Entries provided:
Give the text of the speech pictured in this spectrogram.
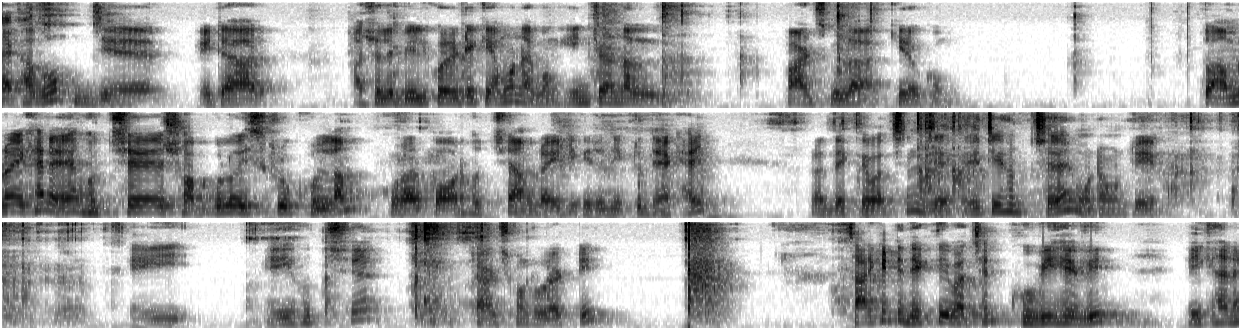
দেখাবো যে এটার আসলে বিল্ড কোয়ালিটি কেমন এবং ইন্টারনাল পার্টসগুলা কীরকম। তো আমরা এখানে হচ্ছে সবগুলো স্ক্রু খুললাম, খোলার পর হচ্ছে আমরা এটিকে যদি একটু দেখাই, আপনারা দেখতে পাচ্ছেন যে এটি হচ্ছে মোটামুটি এই এই হচ্ছে চার্জ কন্ট্রোলারটি সার্কিটটি দেখতেই পাচ্ছেন, খুবই হেভি এইখানে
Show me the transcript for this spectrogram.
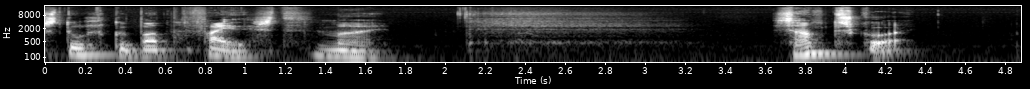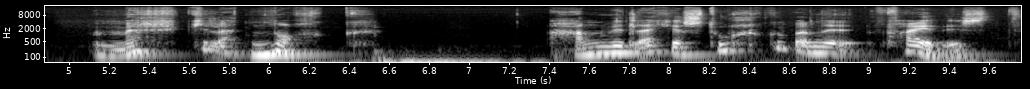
stúlkubann fæðist. Nei. Samt sko, merkilegt nokk, hann vil ekki að stúlkubarni fæðist.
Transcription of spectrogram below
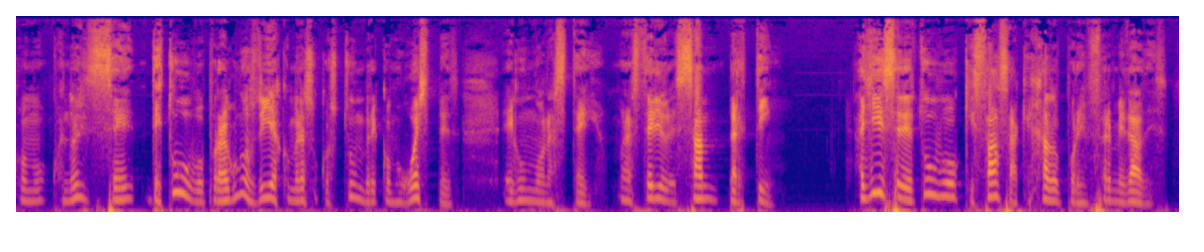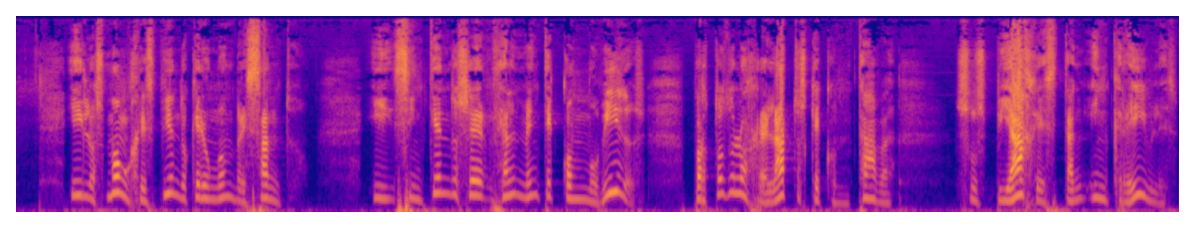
como cuando él se detuvo por algunos días, como era su costumbre, como huésped en un monasterio, monasterio de San Bertín. Allí se detuvo, quizás aquejado por enfermedades, y los monjes, viendo que era un hombre santo, y sintiéndose realmente conmovidos por todos los relatos que contaba, sus viajes tan increíbles,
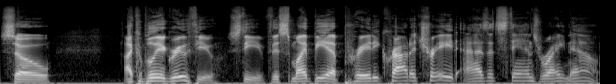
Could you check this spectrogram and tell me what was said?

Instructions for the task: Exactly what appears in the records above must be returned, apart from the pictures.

Task answer:
Give the text of the speech pictured in this spectrogram.
দেখাবো যে এটার আসলে বিল্ড কোয়ালিটি কেমন এবং ইন্টারনাল পার্টসগুলা কীরকম। তো আমরা এখানে হচ্ছে সবগুলো স্ক্রু খুললাম, খোলার পর হচ্ছে আমরা এটিকে যদি একটু দেখাই, আপনারা দেখতে পাচ্ছেন যে এটি হচ্ছে মোটামুটি এই এই হচ্ছে চার্জ কন্ট্রোলারটি সার্কিটটি দেখতেই পাচ্ছেন, খুবই হেভি এইখানে
Show me the transcript for this spectrogram.
stúlkubann fæðist. Nei. Samt sko, merkilegt nokk, hann vil ekki að stúlkubarni fæðist.
Transcription of spectrogram below
como cuando él se detuvo por algunos días, como era su costumbre, como huésped en un monasterio, monasterio de San Bertín. Allí se detuvo, quizás aquejado por enfermedades, y los monjes, viendo que era un hombre santo, y sintiéndose realmente conmovidos por todos los relatos que contaba, sus viajes tan increíbles,
Could you check this spectrogram and tell me what was said?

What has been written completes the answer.